* What to produce *
Copy out, unchanged, the entries below from the "show words spoken in spectrogram" line to the final line. Omit pictures.

(Recorded data)

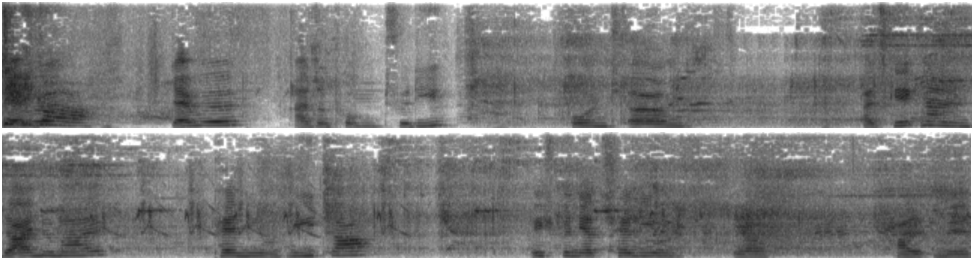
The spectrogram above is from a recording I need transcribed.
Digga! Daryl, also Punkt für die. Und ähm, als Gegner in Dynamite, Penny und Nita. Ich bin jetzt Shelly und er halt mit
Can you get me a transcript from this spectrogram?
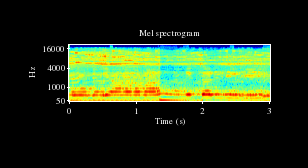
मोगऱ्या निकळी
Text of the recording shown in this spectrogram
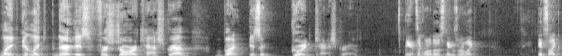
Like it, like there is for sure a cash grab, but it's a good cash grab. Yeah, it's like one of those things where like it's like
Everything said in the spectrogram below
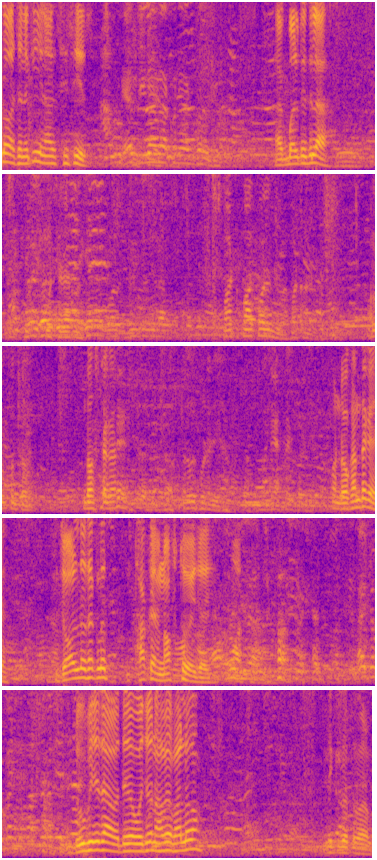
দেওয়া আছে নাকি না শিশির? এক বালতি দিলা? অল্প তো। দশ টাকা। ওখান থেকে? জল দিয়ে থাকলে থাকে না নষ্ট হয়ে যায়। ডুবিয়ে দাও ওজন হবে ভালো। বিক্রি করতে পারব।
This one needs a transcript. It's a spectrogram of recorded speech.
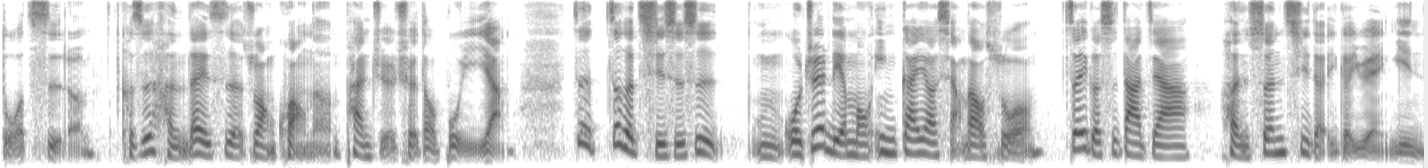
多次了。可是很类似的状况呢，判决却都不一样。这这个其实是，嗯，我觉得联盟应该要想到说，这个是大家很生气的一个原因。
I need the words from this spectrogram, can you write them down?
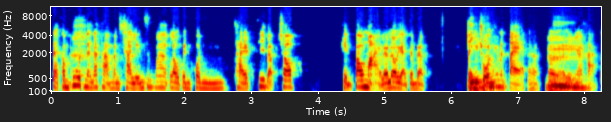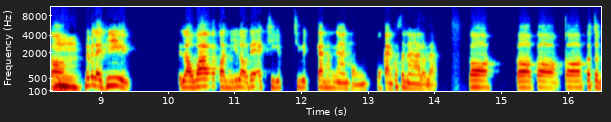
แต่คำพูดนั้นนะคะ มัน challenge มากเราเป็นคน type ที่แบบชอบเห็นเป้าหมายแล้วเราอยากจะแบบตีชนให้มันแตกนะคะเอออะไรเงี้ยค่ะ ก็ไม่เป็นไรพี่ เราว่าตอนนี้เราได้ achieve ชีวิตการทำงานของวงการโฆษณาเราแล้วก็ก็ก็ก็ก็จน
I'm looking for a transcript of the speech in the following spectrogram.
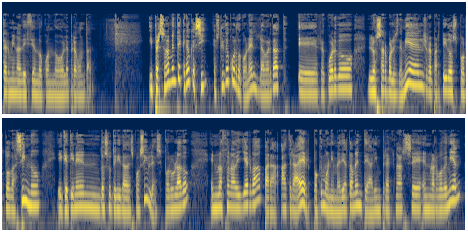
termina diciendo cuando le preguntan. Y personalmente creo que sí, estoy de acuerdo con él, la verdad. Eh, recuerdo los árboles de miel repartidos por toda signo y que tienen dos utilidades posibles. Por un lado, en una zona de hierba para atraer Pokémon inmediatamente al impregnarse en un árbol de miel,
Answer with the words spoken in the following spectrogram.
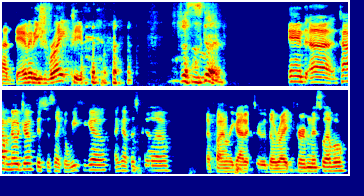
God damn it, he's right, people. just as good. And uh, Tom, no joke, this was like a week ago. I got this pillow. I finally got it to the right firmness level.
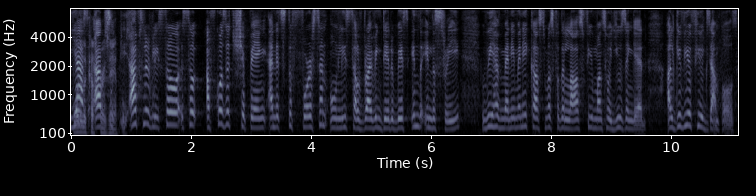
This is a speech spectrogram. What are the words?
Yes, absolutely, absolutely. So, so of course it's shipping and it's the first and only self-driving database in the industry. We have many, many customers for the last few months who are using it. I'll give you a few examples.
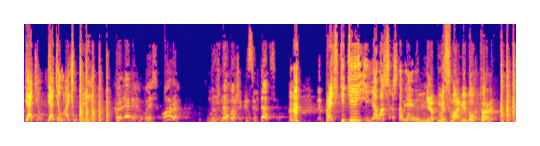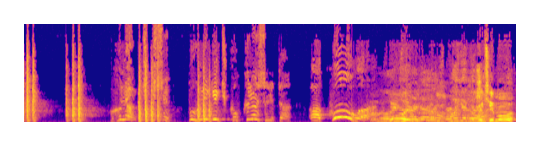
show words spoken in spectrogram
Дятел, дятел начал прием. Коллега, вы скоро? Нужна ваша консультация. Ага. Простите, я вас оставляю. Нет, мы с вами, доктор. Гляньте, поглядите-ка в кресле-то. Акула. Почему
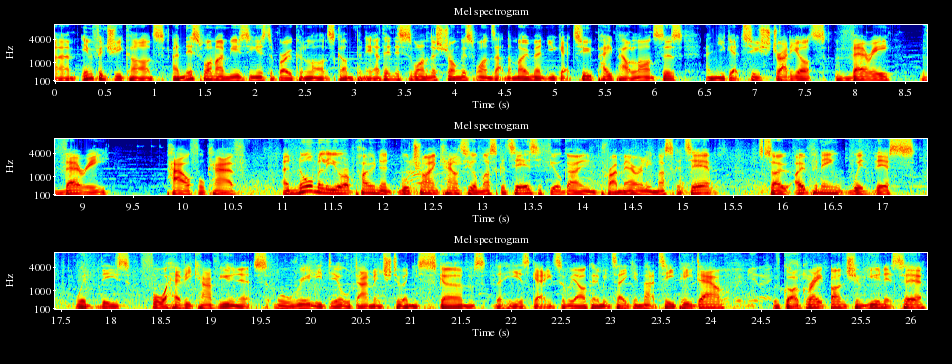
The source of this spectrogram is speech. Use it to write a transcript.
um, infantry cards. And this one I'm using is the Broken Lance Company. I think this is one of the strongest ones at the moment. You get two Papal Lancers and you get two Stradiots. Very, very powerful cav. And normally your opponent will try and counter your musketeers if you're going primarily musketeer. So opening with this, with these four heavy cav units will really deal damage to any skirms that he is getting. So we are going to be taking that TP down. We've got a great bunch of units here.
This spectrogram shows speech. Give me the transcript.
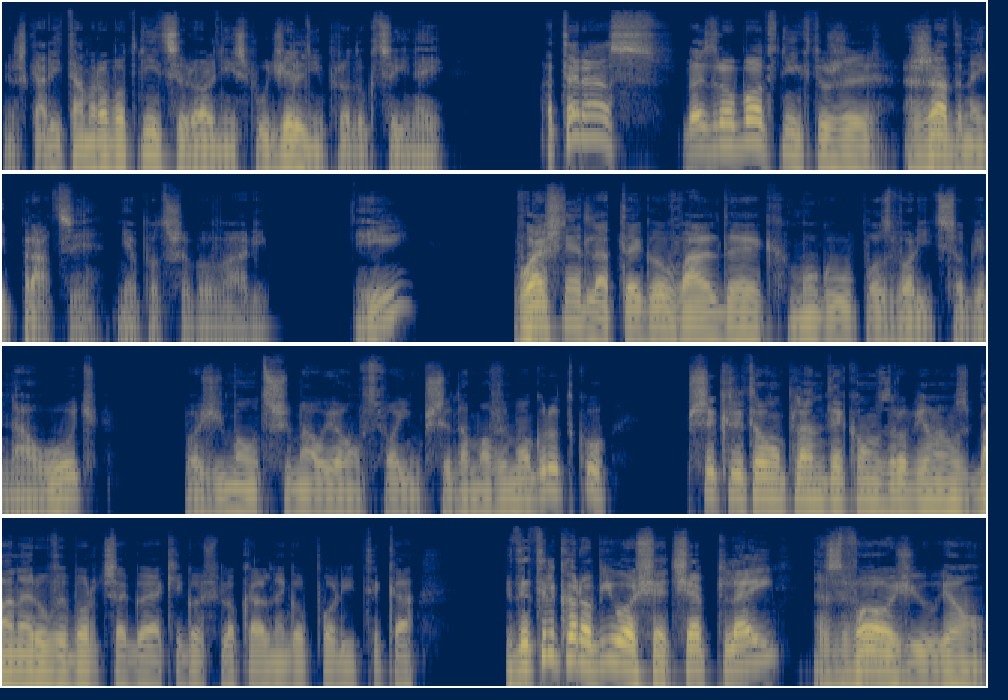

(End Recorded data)

* Result of this task *
show words spoken in spectrogram
Дятел, дятел начал прием. Коллега, вы скоро? Нужна ваша консультация. Ага. Простите, я вас оставляю. Нет, мы с вами, доктор. Гляньте, поглядите-ка в кресле-то. Акула. Почему
The source of this spectrogram is speech. Use it to write a transcript.
um, infantry cards. And this one I'm using is the Broken Lance Company. I think this is one of the strongest ones at the moment. You get two Papal Lancers and you get two Stradiots. Very, very powerful cav. And normally your opponent will try and counter your musketeers if you're going primarily musketeer. So opening with this, with these four heavy cav units will really deal damage to any skirms that he is getting. So we are going to be taking that TP down. We've got a great bunch of units here.
This spectrogram shows speech. Give me the transcript.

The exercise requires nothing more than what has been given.